Appraisal district draws heat

A group of area residents are hot under the collar, and it has nothing to do with summertime temperatures.About 15 people dissatisfied with their property tax bills aired their grievances at Wednesday's meeting of the Howard County Appraisal District board of directors.The group voiced a variety of complaints, ranging from their belief their valuations were too high to their confusion over how property assessments are reached.“The process just seems way too arbitrary to me,” Debbie Perkins said. “My husband and I have lived in Highland South for the past 17 years, and we have made zero improvements on our home, yet our tax bills are basically the same as some of our neighbors, who have bigger homes.”Perkins said the situation has soured her on remaining in Big Spring.“I'm here because I love Big Spring, but if this keeps up, we'll be leaving,” she said. “Something is definitely wrong.”Total property valuations for Howard County will rise this year, but final numbers won't be available until later this month. Chief Appraiser Ronnie Babcock said during the meeting that basically all residential properties in the county received higher assessments this year, while some commercial properties are not subject to an increase.Perkins' major request of the board was to see figures showing how valuations are assessed locally, and was assured by Chief Appraiser Ronnie Babcock that such information would be provided.Steve Chrane called the way assessments are reached “ridiculous.”“In some cases, I've seen assessments darned near doubled in the past few years,” Crane said. “Some of this stuff is just utterly ridiculous … I've been told by some people that when they protest their assessments, the (review board) doesn't even listen to them.”Chrane had a long litany of complaints, ranging from what he called a lack of accountability on the part of appraisal district employees to his belief that Howard County residents are grossly over-taxed compared to people in surrounding counties.But another of his assertions — that the Alon Refinery also was being unreasonably taxed — brought a quick rejoinder from Board Chairman Donnie Baker.“As far as the refinery goes, you don't have a clue what you're talking about, Hoss, I'll tell you that,” Baker said.Alon and the appraisal district have had several legal battles in recent years over concerning the refinery's tax bill.Babcock told the group that state law requires the district to assess property at 100 percent of its market value.
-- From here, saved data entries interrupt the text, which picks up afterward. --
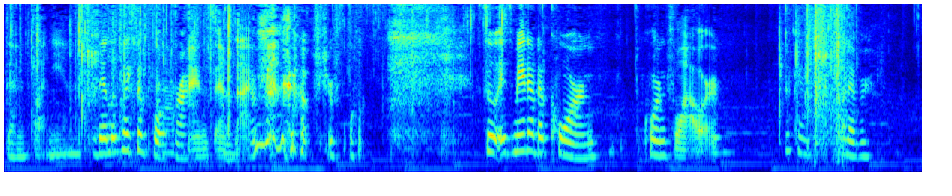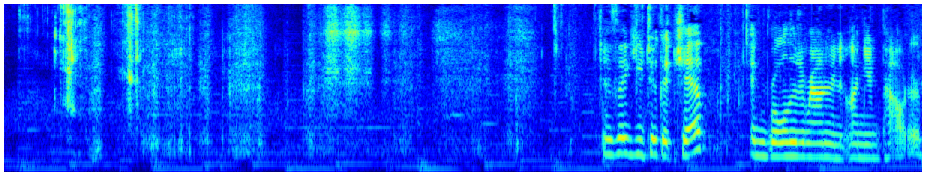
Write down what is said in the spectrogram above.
than Funyuns. They look like the pork rinds, and I'm uncomfortable. So it's made out of corn, corn flour. Okay, whatever. It's like you took a chip and rolled it around in onion powder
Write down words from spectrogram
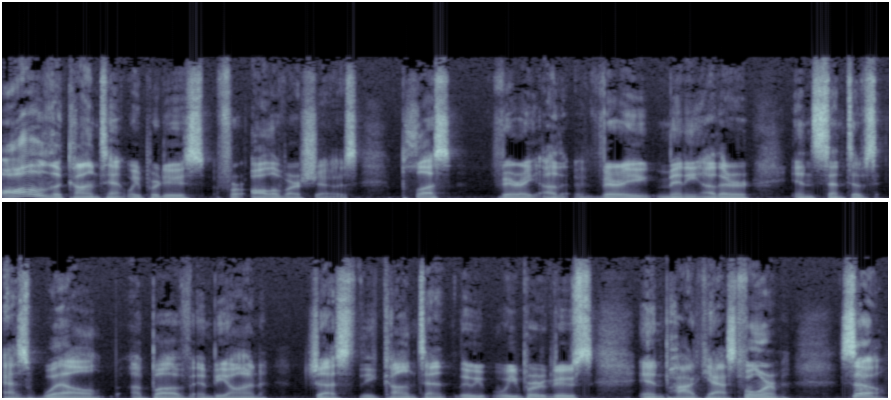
all of the content we produce for all of our shows plus very other very many other incentives as well above and beyond just the content we, we produce in podcast form. So,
That value, he said, is driven by what similar properties are being sold for.“Purchases decide what the market value is,” he said.“We're all Big Spring and Howard County folks,” Baker added. “Nothing would please us more than to tell Ronnie and his appraisers, 'You know, just cut everybody's appraisal in half' … but the state won't let us do that.”Afterwards, Baker said the meeting was, by and large, positive.“I think a majority of the people here at least got some things off their chest,” he said. “I'm sure they're not completely satisfied, but they had the opportunity to say their piece.”